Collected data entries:
------------------------------------

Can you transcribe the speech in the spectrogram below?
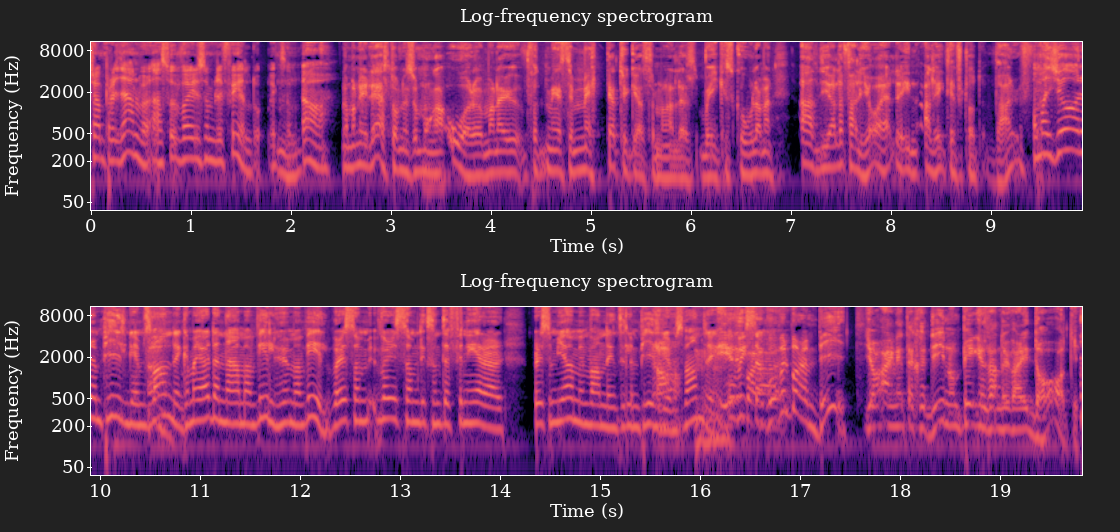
trampar ihjäl varandra? Alltså, vad är det som blir fel då? Liksom? Ja. Ja, Man har ju läst om det så många år och man har ju fått med sig Mecka tycker jag som man har läst, vad gick i skolan. Men aldrig, i alla fall jag heller aldrig riktigt förstått varför. Om man gör en pilgrimsvandring, kan man göra den när man vill, hur man vill? Vad är det som, vad är det som liksom definierar, är det som gör min vandring till en pilgrimsvandring? Är Och det vissa bara- går väl bara en bit? Ja, Agneta Sjödin hon pilgrimsvandrar ju varje dag. Typ.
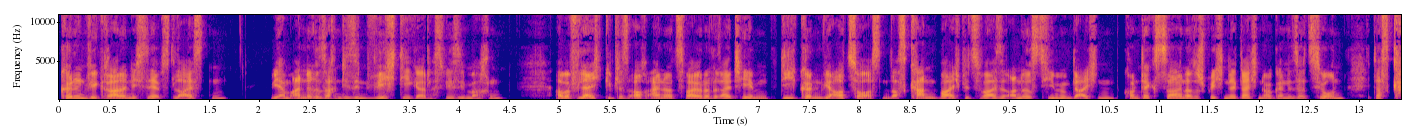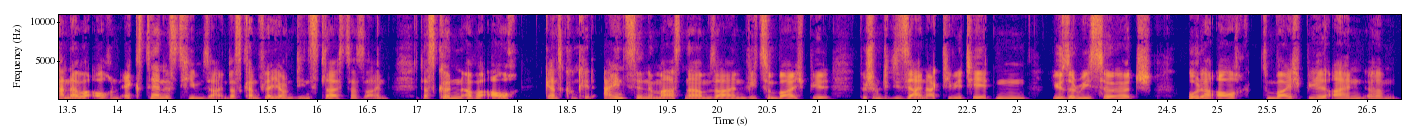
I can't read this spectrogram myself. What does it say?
können wir gerade nicht selbst leisten. Wir haben andere Sachen, die sind wichtiger, dass wir sie machen. Aber vielleicht gibt es auch ein oder zwei oder drei Themen, die können wir outsourcen. Das kann beispielsweise ein anderes Team im gleichen Kontext sein, also sprich in der gleichen Organisation. Das kann aber auch ein externes Team sein. Das kann vielleicht auch ein Dienstleister sein. Das können aber auch ganz konkret einzelne Maßnahmen sein, wie zum Beispiel bestimmte Designaktivitäten, User Research oder auch zum Beispiel ein, ähm,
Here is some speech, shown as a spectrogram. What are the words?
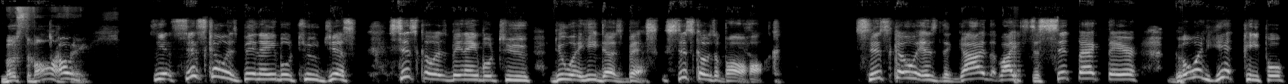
most of all. I oh, think. Yeah, Cisco has been able to just Cisco has been able to do what he does best. Cisco's a ball hawk. Cisco is the guy that likes to sit back there, go and hit people,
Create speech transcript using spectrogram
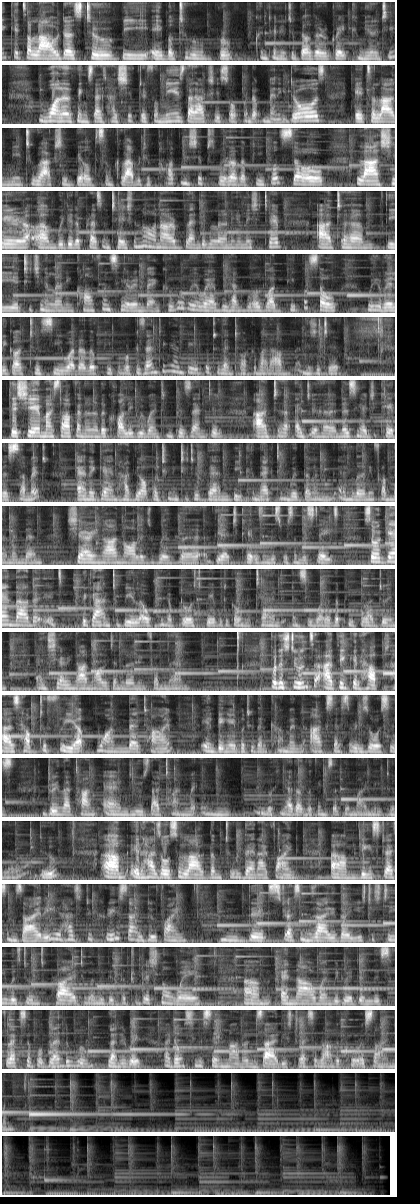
think it's allowed us to be able to continue to build a great community. One of the things that has shifted for me is that actually it's opened up many doors. It's allowed me to actually build some collaborative partnerships with other people. So last year um, we did a presentation on our blended learning initiative at um, the Teaching and Learning Conference here in Vancouver where we had worldwide people. So we really got to see what other people were presenting and be able to then talk about our initiative. This year, myself and another colleague, we went and presented at a, Edu uh, Nursing Educators Summit and again had the opportunity to then be connecting with them and, and learning from them and then sharing our knowledge with the, the educators and this was in the States. So again, that it began to be opening up doors to be able to go and attend and see what other people are doing and sharing our knowledge and learning from them. For the students, I think it helps, has helped to free up one their time in being able to then come and access the resources during that time and use that time in looking at other things that they might need to learn, do. Um, it has also allowed them to then I find um, the stress anxiety has decreased. I do find the stress anxiety that I used to see with students prior to when we did the traditional way um, and now when we do it in this flexible blended, blended way, I don't see the same amount of anxiety, stress around the core assignment.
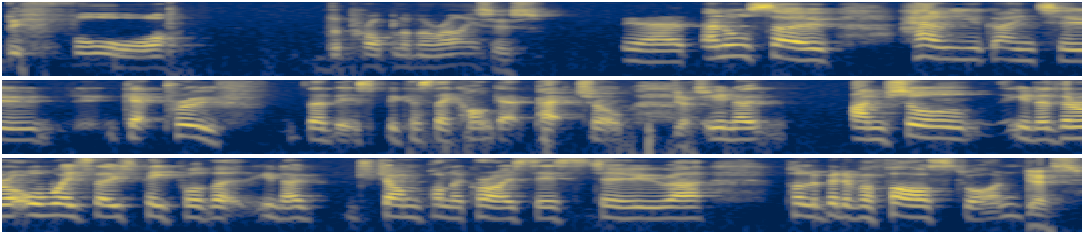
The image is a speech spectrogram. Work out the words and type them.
before the problem arises. Yeah, and also how are you going to get proof that it's because they can't get petrol? Yes. You know, I'm sure you know there are always those people that you know jump on a crisis to uh, pull a bit of a fast one. Yes.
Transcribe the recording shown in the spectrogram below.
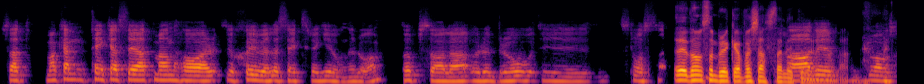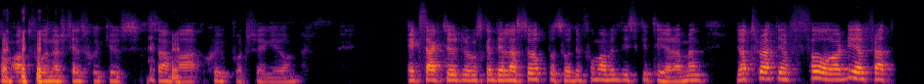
Så att man kan tänka sig att man har sju eller sex regioner då. Uppsala, Örebro, slås... Det är de som brukar få tjafsa lite. Ja, det är de som har två universitetssjukhus, samma sjukvårdsregion. Exakt hur de ska delas upp och så, det får man väl diskutera. Men jag tror att det är en fördel för att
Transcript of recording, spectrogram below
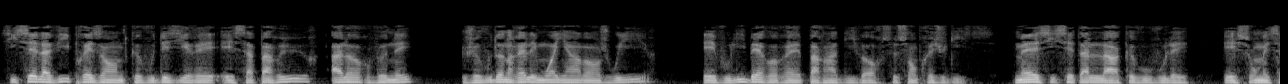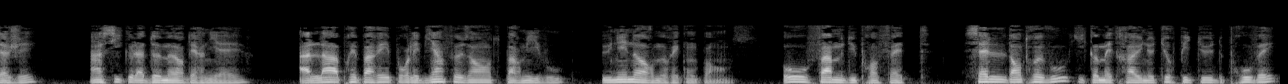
si c'est la vie présente que vous désirez et sa parure, alors venez, je vous donnerai les moyens d'en jouir, et vous libérerai par un divorce sans préjudice. Mais si c'est Allah que vous voulez, et son messager, ainsi que la demeure dernière, Allah a préparé pour les bienfaisantes parmi vous une énorme récompense. Ô femmes du prophète, celle d'entre vous qui commettra une turpitude prouvée,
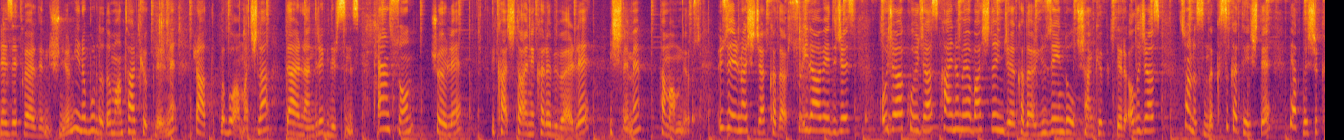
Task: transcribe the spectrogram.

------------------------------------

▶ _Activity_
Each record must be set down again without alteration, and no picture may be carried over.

▶ _Finished exercise_
Can you transcribe the speech in the spectrogram below?
trampar ihjäl varandra? Alltså, vad är det som blir fel då? Liksom? Ja. Ja, Man har ju läst om det så många år och man har ju fått med sig Mecka tycker jag som man har läst, vad gick i skolan. Men aldrig, i alla fall jag heller aldrig riktigt förstått varför. Om man gör en pilgrimsvandring, kan man göra den när man vill, hur man vill? Vad är det som, vad är det som liksom definierar, är det som gör min vandring till en pilgrimsvandring? Är Och det vissa bara- går väl bara en bit? Ja, Agneta Sjödin hon pilgrimsvandrar ju varje dag. Typ.
I can't read this spectrogram myself. What does it say?
können wir gerade nicht selbst leisten. Wir haben andere Sachen, die sind wichtiger, dass wir sie machen. Aber vielleicht gibt es auch ein oder zwei oder drei Themen, die können wir outsourcen. Das kann beispielsweise ein anderes Team im gleichen Kontext sein, also sprich in der gleichen Organisation. Das kann aber auch ein externes Team sein. Das kann vielleicht auch ein Dienstleister sein. Das können aber auch ganz konkret einzelne Maßnahmen sein, wie zum Beispiel bestimmte Designaktivitäten, User Research oder auch zum Beispiel ein, ähm,
Here is some speech, shown as a spectrogram. What are the words?
most of all. I oh, think. Yeah, Cisco has been able to just Cisco has been able to do what he does best. Cisco's a ball hawk. Cisco is the guy that likes to sit back there, go and hit people,
Create speech transcript using spectrogram
think it's allowed us to be able to continue to build a great community. One of the things that has shifted for me is that actually it's opened up many doors. It's allowed me to actually build some collaborative partnerships with other people. So last year um, we did a presentation on our blended learning initiative at um, the Teaching and Learning Conference here in Vancouver where we had worldwide people. So we really got to see what other people were presenting and be able to then talk about our initiative. This year, myself and another colleague, we went and presented at a, Edu uh, Nursing Educators Summit and again had the opportunity to then be connecting with them and, and learning from them and then sharing our knowledge with the, the educators and this was in the States. So again, that it began to be opening up doors to be able to go and attend and see what other people are doing and sharing our knowledge and learning from them. For the students, I think it helps, has helped to free up one their time in being able to then come and access the resources during that time and use that time in looking at other things that they might need to learn, do. Um, it has also allowed them to then I find um, the stress anxiety has decreased. I do find the stress anxiety that I used to see with students prior to when we did the traditional way um, and now when we do it in this flexible blended, blended way, I don't see the same amount of anxiety, stress around the core assignment.
The image is a speech spectrogram. Work out the words and type them.
before the problem arises. Yeah, and also how are you going to get proof that it's because they can't get petrol? Yes. You know, I'm sure you know there are always those people that you know jump on a crisis to uh, pull a bit of a fast one. Yes.
Transcribe the recording shown in the spectrogram below.
Så att man kan tänka sig att man har sju eller sex regioner då. Uppsala, Örebro, slås... Det är de som brukar få tjafsa lite. Ja, det är de som har två universitetssjukhus, samma sjukvårdsregion. Exakt hur de ska delas upp och så, det får man väl diskutera. Men jag tror att det är en fördel för att
Transcript of recording, spectrogram below
si c'est la vie présente que vous désirez et sa parure, alors venez, je vous donnerai les moyens d'en jouir, et vous libérerai par un divorce sans préjudice. Mais si c'est Allah que vous voulez, et son messager, ainsi que la demeure dernière, Allah a préparé pour les bienfaisantes parmi vous une énorme récompense. Ô femmes du prophète, celle d'entre vous qui commettra une turpitude prouvée,
Task: transcribe the spectrogram.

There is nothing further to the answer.